_Aim of the task_: Down to the last line, set down the listing below exactly, apart from its pictures.

_Dataset content_:

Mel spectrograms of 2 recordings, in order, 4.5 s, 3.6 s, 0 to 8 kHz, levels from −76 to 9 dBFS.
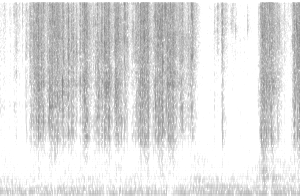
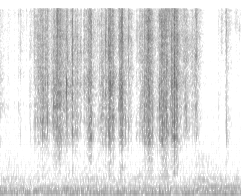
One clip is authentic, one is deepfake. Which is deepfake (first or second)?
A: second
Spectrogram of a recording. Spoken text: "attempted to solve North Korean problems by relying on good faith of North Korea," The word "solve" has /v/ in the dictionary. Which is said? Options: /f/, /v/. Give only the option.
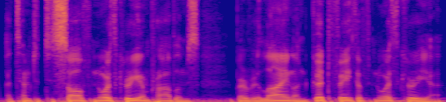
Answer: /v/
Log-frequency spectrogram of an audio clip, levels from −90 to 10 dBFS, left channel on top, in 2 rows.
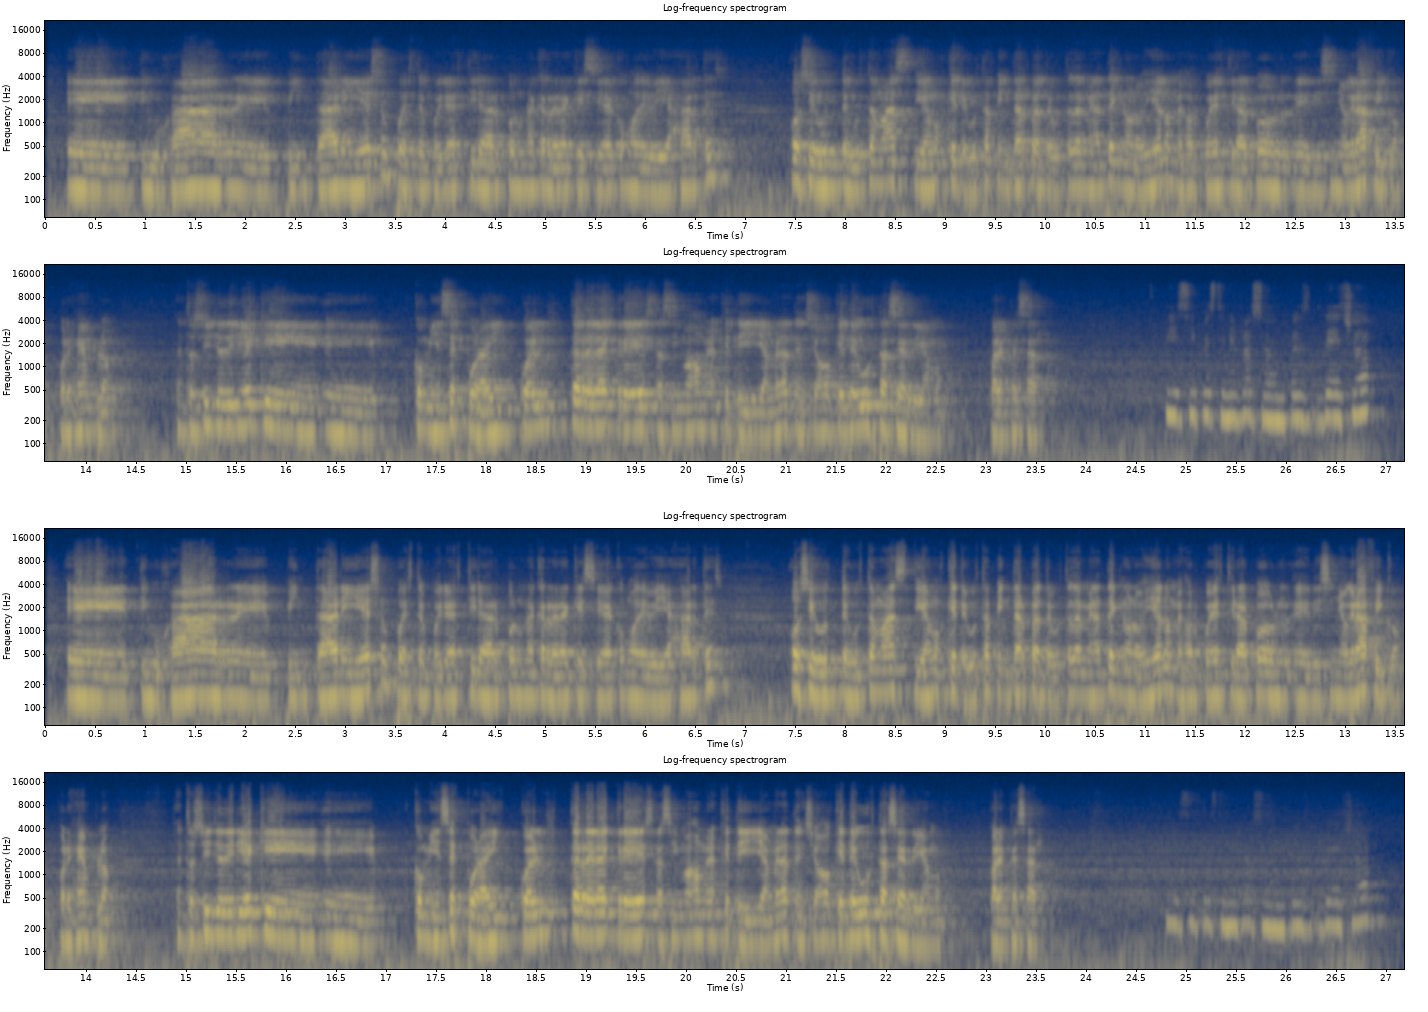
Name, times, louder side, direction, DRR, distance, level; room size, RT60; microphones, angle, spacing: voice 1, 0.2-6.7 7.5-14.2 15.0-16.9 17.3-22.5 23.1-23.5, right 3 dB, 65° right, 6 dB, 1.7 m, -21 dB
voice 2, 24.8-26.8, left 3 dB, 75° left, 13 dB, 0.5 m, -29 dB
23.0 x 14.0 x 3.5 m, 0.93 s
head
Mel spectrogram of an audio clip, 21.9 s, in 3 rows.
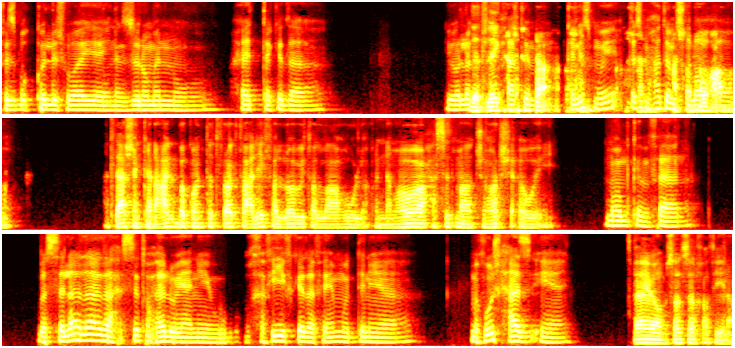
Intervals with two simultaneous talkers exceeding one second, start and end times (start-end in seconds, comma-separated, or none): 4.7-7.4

_Written reply_:
Mel spectrograms of 2 recordings, in order, 4.5 s, 3.6 s, 0 to 8 kHz, levels from −76 to 9 dBFS.
One clip is authentic, one is deepfake. Which is deepfake (first or second)?
A: second
Spectrogram of a recording. Spoken text: "attempted to solve North Korean problems by relying on good faith of North Korea," The word "solve" has /v/ in the dictionary. Which is said? Options: /f/, /v/. Give only the option.
Answer: /v/
Log-frequency spectrogram of an audio clip, levels from −90 to 10 dBFS, left channel on top, in 2 rows.
Name, times, louder side, direction, DRR, distance, level; room size, RT60; microphones, angle, spacing: voice 1, 0.2-6.7 7.5-14.2 15.0-16.9 17.3-22.5 23.1-23.5, right 3 dB, 65° right, 6 dB, 1.7 m, -21 dB
voice 2, 24.8-26.8, left 3 dB, 75° left, 13 dB, 0.5 m, -29 dB
23.0 x 14.0 x 3.5 m, 0.93 s
head
Mel spectrogram of an audio clip, 21.9 s, in 3 rows.
Intervals with two simultaneous talkers exceeding one second, start and end times (start-end in seconds, comma-separated, or none): 4.7-7.4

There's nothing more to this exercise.